Exercise objective: Make an exact copy of all the entries, with the pictures left out.

Task input:
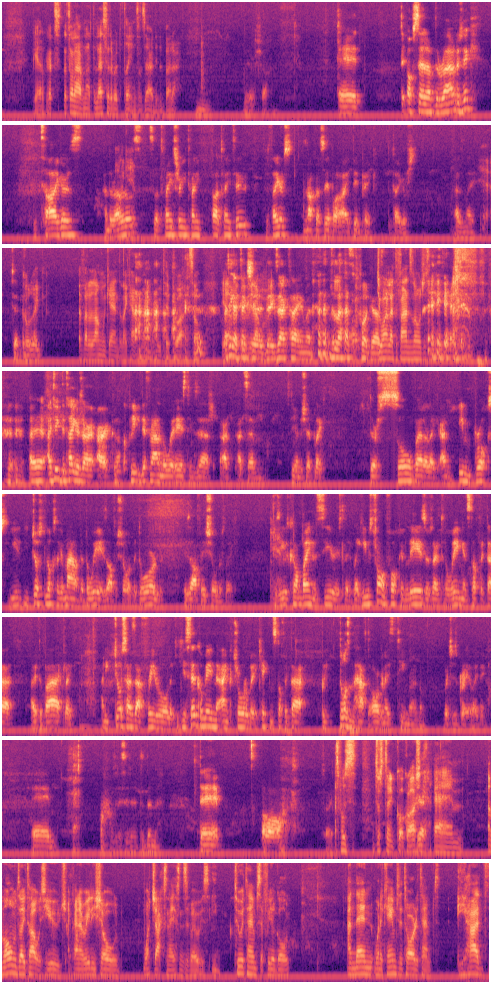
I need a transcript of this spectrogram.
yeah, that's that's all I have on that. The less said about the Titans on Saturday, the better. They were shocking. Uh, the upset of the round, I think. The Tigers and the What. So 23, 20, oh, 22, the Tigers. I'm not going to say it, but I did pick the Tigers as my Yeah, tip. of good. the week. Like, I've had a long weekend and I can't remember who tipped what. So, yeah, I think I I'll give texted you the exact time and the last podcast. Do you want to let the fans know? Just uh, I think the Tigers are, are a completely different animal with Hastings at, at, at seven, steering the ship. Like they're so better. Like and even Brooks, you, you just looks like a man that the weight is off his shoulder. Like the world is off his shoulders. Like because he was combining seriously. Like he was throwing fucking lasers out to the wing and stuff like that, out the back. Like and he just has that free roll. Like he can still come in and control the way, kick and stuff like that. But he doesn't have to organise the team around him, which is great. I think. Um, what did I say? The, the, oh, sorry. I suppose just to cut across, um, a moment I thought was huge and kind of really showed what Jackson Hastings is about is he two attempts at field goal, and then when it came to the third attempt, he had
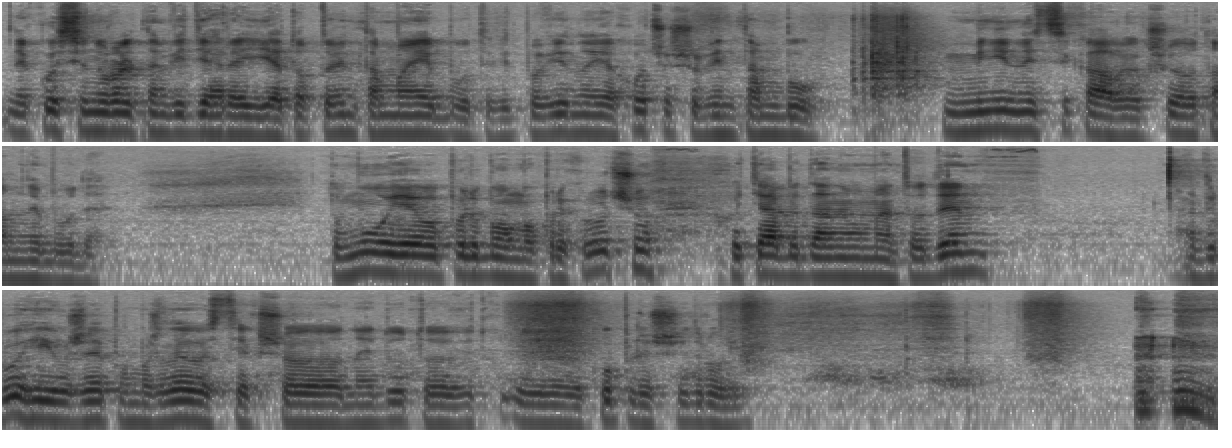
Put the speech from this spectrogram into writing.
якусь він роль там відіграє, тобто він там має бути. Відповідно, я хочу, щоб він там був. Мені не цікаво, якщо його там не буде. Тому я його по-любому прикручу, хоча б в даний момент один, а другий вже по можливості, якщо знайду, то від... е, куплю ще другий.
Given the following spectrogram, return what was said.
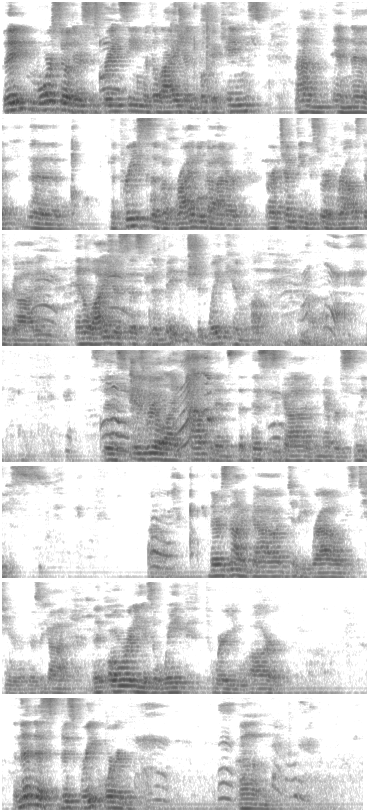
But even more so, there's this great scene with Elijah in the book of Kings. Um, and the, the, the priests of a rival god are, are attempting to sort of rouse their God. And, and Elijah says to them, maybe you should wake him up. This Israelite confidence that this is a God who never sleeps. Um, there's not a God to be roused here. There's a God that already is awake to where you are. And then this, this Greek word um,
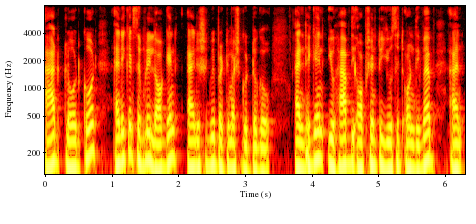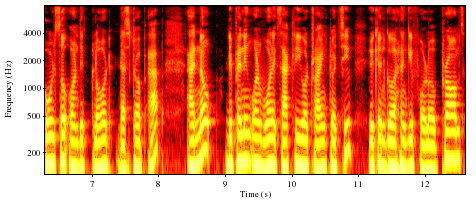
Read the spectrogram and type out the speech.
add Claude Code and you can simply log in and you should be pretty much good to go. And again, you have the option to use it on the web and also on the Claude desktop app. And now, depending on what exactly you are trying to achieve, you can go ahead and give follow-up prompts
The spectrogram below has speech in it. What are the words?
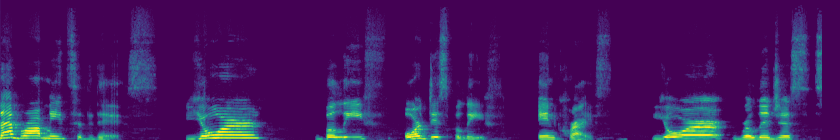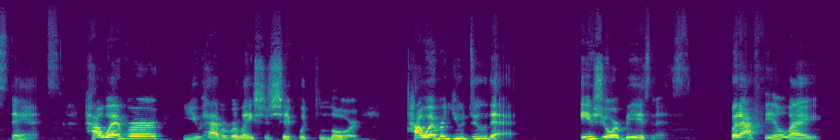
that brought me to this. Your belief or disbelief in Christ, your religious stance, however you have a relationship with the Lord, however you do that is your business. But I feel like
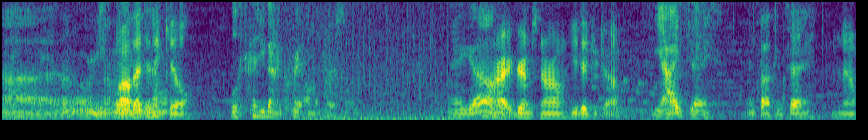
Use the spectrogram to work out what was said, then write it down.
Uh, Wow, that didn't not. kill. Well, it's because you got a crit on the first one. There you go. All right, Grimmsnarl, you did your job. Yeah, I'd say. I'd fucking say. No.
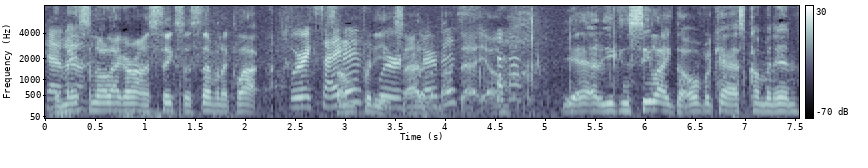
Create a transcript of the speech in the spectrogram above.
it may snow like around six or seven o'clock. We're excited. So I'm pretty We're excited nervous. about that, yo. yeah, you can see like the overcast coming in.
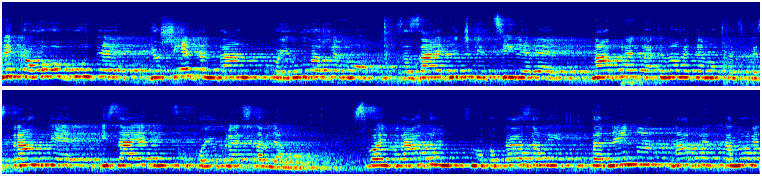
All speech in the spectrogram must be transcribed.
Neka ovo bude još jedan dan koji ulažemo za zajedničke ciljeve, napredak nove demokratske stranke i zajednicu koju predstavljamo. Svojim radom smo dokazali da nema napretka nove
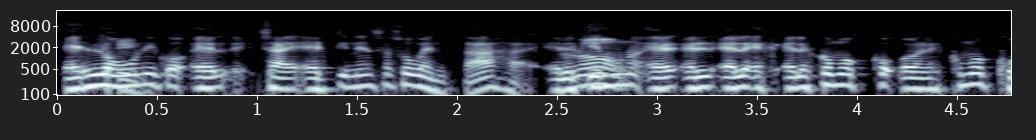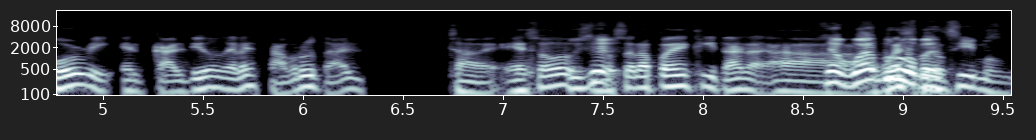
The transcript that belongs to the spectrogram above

Solution:
I need a transcript of this spectrogram.
yeah, that's that's all I have on that. The less said about the Titans on Saturday, the better. They were shocking. Uh, the upset of the round, I think. The Tigers and the What. So 23, 20, oh, 22, the Tigers. I'm not going to say it, but I did pick the Tigers as my Yeah, tip. of good. the week. Like, I've had a long weekend and I can't remember who tipped what. So, yeah, I think I I'll give texted you the exact time and the last podcast. Do you want to let the fans know? Just uh, I think the Tigers are, are a completely different animal with Hastings at, at, at seven, steering the ship. Like they're so better. Like and even Brooks, you, you just looks like a man that the weight is off his shoulder. Like the world is off his shoulders. Like because he was combining seriously. Like he was throwing fucking lasers out to the wing and stuff like that, out the back. Like and he just has that free roll. Like he can still come in and control the way, kick and stuff like that. But he doesn't have to organise the team around him, which is great. I think. Um, what did I say? The, the, oh, sorry. I suppose just to cut across, um, a moment I thought was huge and kind of really showed what Jackson Hastings is about is he two attempts at field goal, and then when it came to the third attempt, he had
Put the speech from this spectrogram into writing.
якусь він роль там відіграє, тобто він там має бути. Відповідно, я хочу, щоб він там був. Мені не цікаво, якщо його там не буде. Тому я його по-любому прикручу, хоча б в даний момент один, а другий вже по можливості, якщо знайду, то від... е, куплю ще другий.
Given the following spectrogram, return what was said.
But even more so, there's this great scene with Elijah in the book of Kings. Um, and the, the, the priests of a rival god are, are attempting to sort of rouse their God. And, and Elijah says to them, maybe you should wake him up. This Israelite confidence that this is a God who never sleeps. Um, there's not a God to be roused here. There's a God that already is awake to where you are. And then this, this Greek word um,
Read the spectrogram and type out the speech.
add Claude Code and you can simply log in and you should be pretty much good to go. And again, you have the option to use it on the web and also on the Claude desktop app. And now, depending on what exactly you are trying to achieve, you can go ahead and give follow-up prompts
The spectrogram below has speech in it. What are the words?
that brought me to this. Your belief or disbelief in Christ, your religious stance, however you have a relationship with the Lord, however you do that is your business. But I feel like
Use the spectrogram to work out what was said, then write it down.
Uh, Wow, that didn't not. kill. Well, it's because you got a crit on the first one. There you go. All right, Grimmsnarl, you did your job. Yeah, I'd say. I'd fucking say. No.
Create a transcript of the speech in the spectrogram above.
it may snow like around six or seven o'clock. We're excited. So I'm pretty We're excited nervous. about that, yo. yeah, you can see like the overcast coming in.
All speech in the spectrogram must be transcribed.
Neka ovo bude još jedan dan koji ulažemo za zajedničke ciljeve, napredak nove demokratske stranke i zajednicu koju predstavljamo. Svojim radom smo dokazali da nema napretka nove
The transcript that belongs to the spectrogram above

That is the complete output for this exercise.